Not to put too fine a point on it, but we are not your customers. McNeel is your customer. In fact I doubt that John could be thought of as your customer. He is just a user who happens to work for McNeel. None of us have much interest in what is going on behind the scenes at McNeel’s tool manufacturer and don’t want to monitor it. We want it to just work, which discourse has been doing for us for quite a while.
We thought we had seen the height of arrogance and hubris with Apple, Microsoft, Google and the social media companies, but you can sure join the list now. What a strange idea of customer service you must have: bend over because here comes the customer service.
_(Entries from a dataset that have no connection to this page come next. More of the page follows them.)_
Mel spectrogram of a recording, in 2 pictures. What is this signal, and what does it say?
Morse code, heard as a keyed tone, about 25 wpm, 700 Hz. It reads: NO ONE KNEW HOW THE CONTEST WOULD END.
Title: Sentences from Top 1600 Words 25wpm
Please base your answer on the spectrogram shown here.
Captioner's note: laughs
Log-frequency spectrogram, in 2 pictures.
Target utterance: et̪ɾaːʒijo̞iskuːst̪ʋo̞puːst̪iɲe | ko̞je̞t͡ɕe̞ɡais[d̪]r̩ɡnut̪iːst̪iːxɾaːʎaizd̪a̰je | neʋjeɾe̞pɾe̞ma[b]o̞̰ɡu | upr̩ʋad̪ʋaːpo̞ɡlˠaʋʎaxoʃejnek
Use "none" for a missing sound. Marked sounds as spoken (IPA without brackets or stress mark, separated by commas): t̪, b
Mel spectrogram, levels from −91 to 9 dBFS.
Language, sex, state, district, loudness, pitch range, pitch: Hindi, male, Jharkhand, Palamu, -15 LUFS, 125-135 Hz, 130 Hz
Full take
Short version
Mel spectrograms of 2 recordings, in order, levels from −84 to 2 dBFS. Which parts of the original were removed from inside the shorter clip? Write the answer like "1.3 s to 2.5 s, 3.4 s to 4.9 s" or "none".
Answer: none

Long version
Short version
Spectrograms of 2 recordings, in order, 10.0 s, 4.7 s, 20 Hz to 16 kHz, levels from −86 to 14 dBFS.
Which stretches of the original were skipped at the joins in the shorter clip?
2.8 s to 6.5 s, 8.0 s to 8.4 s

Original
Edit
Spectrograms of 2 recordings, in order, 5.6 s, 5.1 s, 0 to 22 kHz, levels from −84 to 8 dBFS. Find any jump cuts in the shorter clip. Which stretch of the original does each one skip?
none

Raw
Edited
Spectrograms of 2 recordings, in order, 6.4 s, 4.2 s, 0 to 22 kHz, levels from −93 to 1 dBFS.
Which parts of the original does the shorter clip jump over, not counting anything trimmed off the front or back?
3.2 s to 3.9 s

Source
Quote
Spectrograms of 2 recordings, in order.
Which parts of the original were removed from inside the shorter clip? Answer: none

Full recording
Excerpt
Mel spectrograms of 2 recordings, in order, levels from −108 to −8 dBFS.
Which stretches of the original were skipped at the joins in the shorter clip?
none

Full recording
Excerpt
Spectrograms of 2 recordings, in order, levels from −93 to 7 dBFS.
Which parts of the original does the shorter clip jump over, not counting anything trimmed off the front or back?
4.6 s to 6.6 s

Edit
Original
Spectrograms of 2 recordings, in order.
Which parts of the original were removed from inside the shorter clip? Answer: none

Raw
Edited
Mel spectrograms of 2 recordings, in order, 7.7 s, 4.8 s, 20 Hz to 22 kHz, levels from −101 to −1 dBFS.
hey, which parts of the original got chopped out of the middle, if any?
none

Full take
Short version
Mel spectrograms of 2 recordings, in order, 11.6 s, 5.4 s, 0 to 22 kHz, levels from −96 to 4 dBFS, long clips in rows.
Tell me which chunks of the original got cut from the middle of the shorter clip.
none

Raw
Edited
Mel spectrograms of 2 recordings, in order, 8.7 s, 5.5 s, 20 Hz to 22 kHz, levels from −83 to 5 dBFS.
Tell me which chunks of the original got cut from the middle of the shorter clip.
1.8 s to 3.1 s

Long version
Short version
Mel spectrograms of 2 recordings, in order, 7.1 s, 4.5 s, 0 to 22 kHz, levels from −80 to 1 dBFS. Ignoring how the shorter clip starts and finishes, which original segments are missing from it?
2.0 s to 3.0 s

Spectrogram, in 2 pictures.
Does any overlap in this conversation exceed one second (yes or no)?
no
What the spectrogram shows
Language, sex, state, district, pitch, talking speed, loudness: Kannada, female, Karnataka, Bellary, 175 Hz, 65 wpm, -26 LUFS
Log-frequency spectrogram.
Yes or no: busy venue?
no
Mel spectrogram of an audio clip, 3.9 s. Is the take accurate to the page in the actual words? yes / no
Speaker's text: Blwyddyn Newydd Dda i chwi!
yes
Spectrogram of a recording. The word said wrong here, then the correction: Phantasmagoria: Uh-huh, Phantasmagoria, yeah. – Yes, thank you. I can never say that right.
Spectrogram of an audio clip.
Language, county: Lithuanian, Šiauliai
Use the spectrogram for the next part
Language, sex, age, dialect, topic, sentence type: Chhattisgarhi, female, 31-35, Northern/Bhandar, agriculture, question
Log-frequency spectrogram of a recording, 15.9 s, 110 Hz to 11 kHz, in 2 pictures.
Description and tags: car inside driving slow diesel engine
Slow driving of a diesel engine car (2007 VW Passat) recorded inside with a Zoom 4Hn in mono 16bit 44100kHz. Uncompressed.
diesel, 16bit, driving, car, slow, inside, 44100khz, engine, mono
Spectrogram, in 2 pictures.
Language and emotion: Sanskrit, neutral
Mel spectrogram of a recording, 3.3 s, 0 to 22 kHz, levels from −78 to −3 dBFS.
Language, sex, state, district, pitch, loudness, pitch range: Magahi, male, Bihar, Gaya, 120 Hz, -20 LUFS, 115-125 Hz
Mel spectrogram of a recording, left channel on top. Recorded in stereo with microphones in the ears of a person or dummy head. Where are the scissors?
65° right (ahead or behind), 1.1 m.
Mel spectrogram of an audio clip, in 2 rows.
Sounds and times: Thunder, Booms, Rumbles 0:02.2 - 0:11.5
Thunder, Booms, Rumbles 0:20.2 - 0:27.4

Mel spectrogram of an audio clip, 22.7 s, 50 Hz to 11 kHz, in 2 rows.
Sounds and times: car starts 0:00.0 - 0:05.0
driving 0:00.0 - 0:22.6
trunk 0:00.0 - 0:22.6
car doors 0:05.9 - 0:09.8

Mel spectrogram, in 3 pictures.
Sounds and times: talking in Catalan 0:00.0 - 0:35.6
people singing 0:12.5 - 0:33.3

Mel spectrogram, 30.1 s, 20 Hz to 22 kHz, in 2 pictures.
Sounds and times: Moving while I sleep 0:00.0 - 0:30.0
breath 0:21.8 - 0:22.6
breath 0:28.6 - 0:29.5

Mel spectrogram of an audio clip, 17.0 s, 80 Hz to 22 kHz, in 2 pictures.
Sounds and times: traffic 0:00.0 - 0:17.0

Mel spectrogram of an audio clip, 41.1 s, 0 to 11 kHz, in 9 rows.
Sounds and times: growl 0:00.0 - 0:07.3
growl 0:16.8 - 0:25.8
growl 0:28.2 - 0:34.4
I think most of us believe that you provide a tool to McNeel which they use to provide our support. You surely must have a point of contact with McNeel. Do you coordinate this stuff with them or just toss it over the wall and see what happens? I guess you found out.
In my opinion I don’t believe there was ever any benefit to the garish color block appearance of the category label, but it’s location was perfect. It would work pretty well if it just had the same font size as the topic title but used the category color as the font color. Ever since the beginning of computer listings the holy grail of presentation has been a single line per data item if at all possible. Going to two lines for some frivolous reason like you have done with this current mod is just plain unnecessary and lacks style and class. It also wastes vertical screen space. It’s a high priority design point to be able to comprehend as many data items as possible on the screen without scrolling.
I sure hope what we see today isn’t your last, best effort at trying to improve discourse.
I also hope you make a much more concerted effort to involve your customers and their customers in any proposed changes like the best customer oriented companies instead of trying to emulate the worst “my way or the highway” companies. Your product is something we use daily. I think we are the best judges of what’s good and what’s bad.